On day three the skies break and the sun rises, its rays adding warmth to a chilly morning. We pick up Gary’s Aussie friend Gretel and proceed beyond Les Contamines (mile 19) to the Notre Dame de la Gorge chapel in an attempt to catch a glimpse of the route’s longest climb, the Col du Bonhomme. I exercise tremendous restraint opting for a “strong hike” to Refuge Balme rather than a careless romp like both days prior. My quadriceps applaud this decision.
The climb begins in St. Gervais (mile 13) immediately following the initial descent from Delevret, but tops out some 14 miles later after climbing nearly 6,000 vertical feet. Again, I find the non-technical surface of the trail a pleasant surprise having trained on such brutal scree back home. From our turnaround at Refuge Balme, Gary and I return to a trail-side chalet a mile down where we join Gretel for cafe noire, some conversation and a quick bask in the sun.
With France and Switzerland fresh in our minds, we rally a crew for one final mission: a voyage through the Mont Blanc tunnel to Courmayeur for a glimpse of the Italian side of things. This time with a Kiwi named Callum (introduced to us through Gretel) and some guy named Mike Foote, the four of us split the 51 Euro toll and take the 12 km journey through the mountain.
When we emerged on the self-proclaimed “sunny side” of Mont Bianco (no French over here) we stop for espresso, admire the steep drop and climb we’ll encounter as we pass through Courmayeur, then proceed up the Val Ferret toward Arnuva to ogle the Gran Col Ferret, the highest point on the entire UTMB route.
Being a weasel, I immediately feel at home in Val Ferret. The sights prove gorgeous, the weather cooperative and the Italians gregarious. After a few photos from the Refuge Elena, we temper our enthusiasm and jog back to the car, like tapering runners ought to.
There are segments of the UTMB course I will see in daylight, and others that will be hidden by the dark of night. Though in reality my reconnaissance covered just a small fraction of the full route, I feel much more confident about my capability of completing (and possibly performing well at) this race than I did upon arrival. Time well spent.

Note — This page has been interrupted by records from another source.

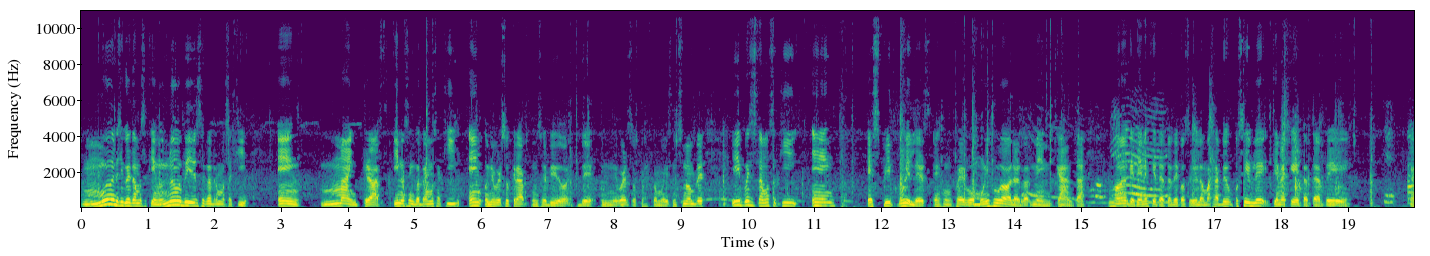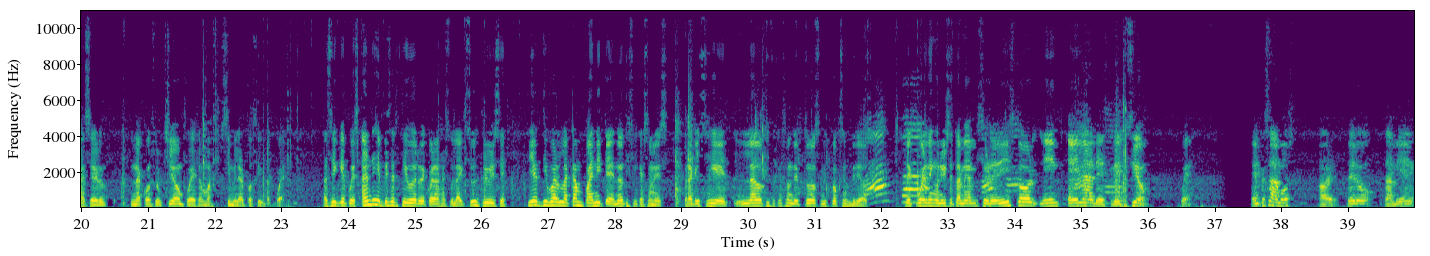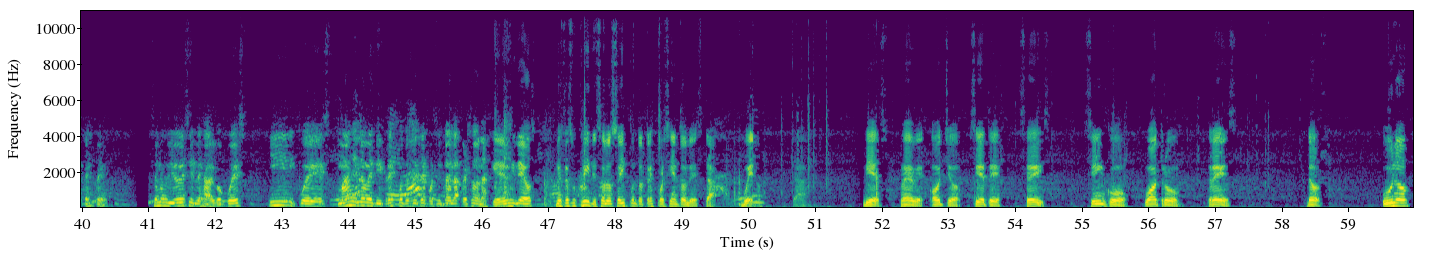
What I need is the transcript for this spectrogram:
Muy buenos chicos, estamos aquí en un nuevo vídeo, nos encontramos aquí en Minecraft y nos encontramos aquí en Universo Craft, un servidor de Universo, pues como dice su nombre. Y pues estamos aquí en Speed Wheelers, es un juego muy jugado, la verdad me encanta, un juego que tienes que tratar de construir lo más rápido posible, tienes que tratar de hacer una construcción pues lo más similar posible, bueno. Así que pues antes de empezar este video recuerden dejar su like, suscribirse y activar la campanita de notificaciones para que les llegue la notificación de todos mis próximos videos. Recuerden unirse también a mi server de Discord, link en la descripción. Bueno, empezamos. A ver, pero también, esperen. Se me olvidó decirles algo, pues. Y pues, más del 93.7% de las personas que ven videos no está suscrito, solo 6.3% le está. Bueno, ya. 10, 9, 8, 7, 6, 5, 4, 3, 2, 1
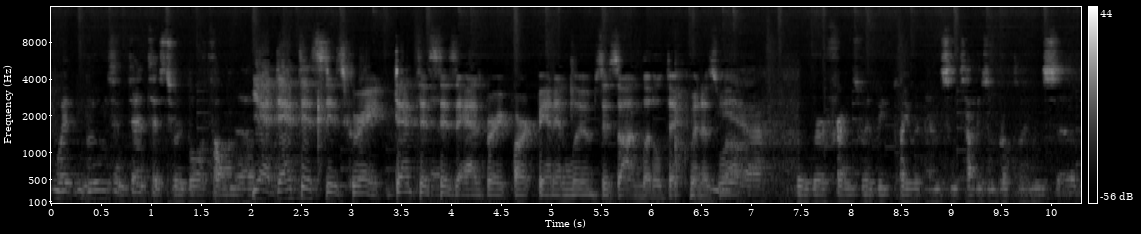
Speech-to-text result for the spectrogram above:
with Looms and Dentist, who are both on the. Yeah, Dentist is great. Dentist Yeah. is Asbury Park band, and Looms is on Little Dickman as well. Yeah, who we're friends with. We play with them sometimes in Brooklyn. So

The final variable is weather. In four days we experienced a mixed bag — sunny and gorgeous half the time, rainy and miserable the rest. While the current forecast appears promising, I refuse to expect good weather until I’m actually out on the course enjoying it. Thus my strategy hasn’t changed; I intend to run carefully and conservatively like a good weasel should.
Tomorrow I’ll take it easy. Thursday the nerves begin…